  • Jivara Chocolate delight with pralines, sesame tuile and passion fruits jelly
  • Chocolate Swiss liqueur

Impressive. The cost is worth it if only for the wine paired with the food.

Nevertheless, I know very few people (outside my i-bank colleagues) who would spend $130 for an evening at, say, Redhouse Seafood. I think last time I was there, four of us dined for a total of $130 though we did skip the sharks fin… oh and the wine with every course.

And given my low-carb religion, there’s clearly not much value in me joining a food club in which I will be skipping every offering of rice, noodles, potato and flour in its many incarnations.

Something tells me that it is not in the spirit of decelerated gastronomy if I were to turn my nose up at the Seafood Fried Rice and Deep Fried Bun, not to mention the inevitable Shark’s Fin rant I would embark upon once I found endangered species in my soup.

Still, who knew that Chateau Les Inferets Corbieres Rouge would be paired with Chili Crab?

Is there a Paleo / Low-Carb slow food faction in the States?
Not necessairly forage cum scrape-it-off-the-road slow… but just getting together to pair Chateau Le Plonk with grass-fed beef?

I guess for now, slow food will continue to mean anything that takes me ages to cook myself.

___

Chili Crab with Steamed Buns and Satay

Photo By Daxiang on Flickr

The Long White Cloud

I’m back from my latest 10 day trip to Aotearoa.

And trippy it was. With some time to finally submerse myself in it, my vacation reading was Good Calories, Bad Calories.

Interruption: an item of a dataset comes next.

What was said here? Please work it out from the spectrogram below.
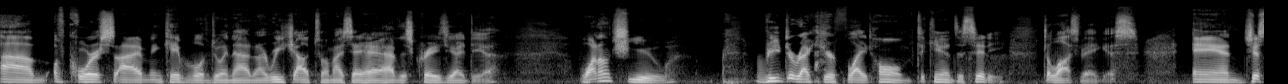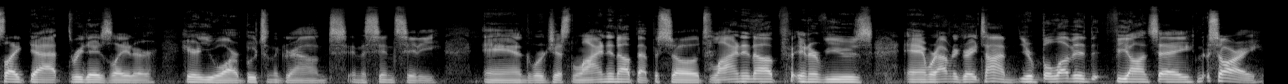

The stories of the impact of a modern diet on indigenous people were particularly poignant given the massive problem of Maori obesity that was evident everywhere. I saw a lot of women, in particular, who were clearly not sedentary (employed in a variety of moderately active jobs) yet who were morbidly obese. Not that the average Caucasian Kiwi is svelte but the serious problem facing the Maoris was, by contrast, shocking.

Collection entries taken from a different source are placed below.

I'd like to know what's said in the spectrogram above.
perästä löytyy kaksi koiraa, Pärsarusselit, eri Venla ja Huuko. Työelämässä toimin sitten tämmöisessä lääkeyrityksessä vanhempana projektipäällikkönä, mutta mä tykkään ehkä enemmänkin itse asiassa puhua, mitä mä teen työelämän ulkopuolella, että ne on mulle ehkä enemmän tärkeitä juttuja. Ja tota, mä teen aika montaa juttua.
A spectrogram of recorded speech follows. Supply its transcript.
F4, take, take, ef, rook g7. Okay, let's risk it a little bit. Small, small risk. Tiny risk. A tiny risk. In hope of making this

There are a lot of paintings available online from the late 1800’s and early 1900’s which provide a snapshot of Maori men and women before changes in lifestyle and diet took their toll. The stats are interesting but the images are a much more wistful reminder of what has been lost.

Raiha Reretu
Maori Woman 1877
Gottfried Lindauer, 1877

Of course the recommendations trotted out by the government are the usual tripe Lack of exercise and unhealthy eating are two of the main causes, We eat too much fatty food, Not enough fruits and vegetables… blah blah blah.

On several occasions I saw people out at restaurants diligently cutting the fat off their steak and then polishing off a huge plate of fries. So the good news is that consumers are keen to follow the prescriptions for a healthy diet. The bad news is that, regardless of continent, the official advice is lousy.

Being on holiday, I ate out the whole time and found a lot of carbs creeping into my diet despite efforts to avoid them. Saying that, there were a few occasions I opted to partake freely because, frankly, I didn’t want to be a complete buzz kill for my travelling companion.

I was travelling with a carb eater who dove head first into all the goodies available. She’s got her own demons to face on that one but hey – we were on hols.

Neither of us have been working out much lately so I was pleased to note that when we went hill walking, I seemed relatively sprightly. She had to stop for breath on the climbs much more than I did and although my legs got a bit rubbery before hers (by that I mean the low blood sugar feeling) my heart didn’t seem too upset by the sudden demands. I thought I’d be in bad shape for the hills but I felt pretty strong… not much worse that when I was a carb eater and working out like a demon every day.


For of such is the Kingdom of Heaven, 1891
  	For of such is the Kingdom of Heaven

From the Auckland gallery. The image depicts a child’s funeral. Death’s next young victim is suggested in the grey pallor of the flower bearer. The poor children from the countryside, with decidedly healthier complexions, look on at the procession.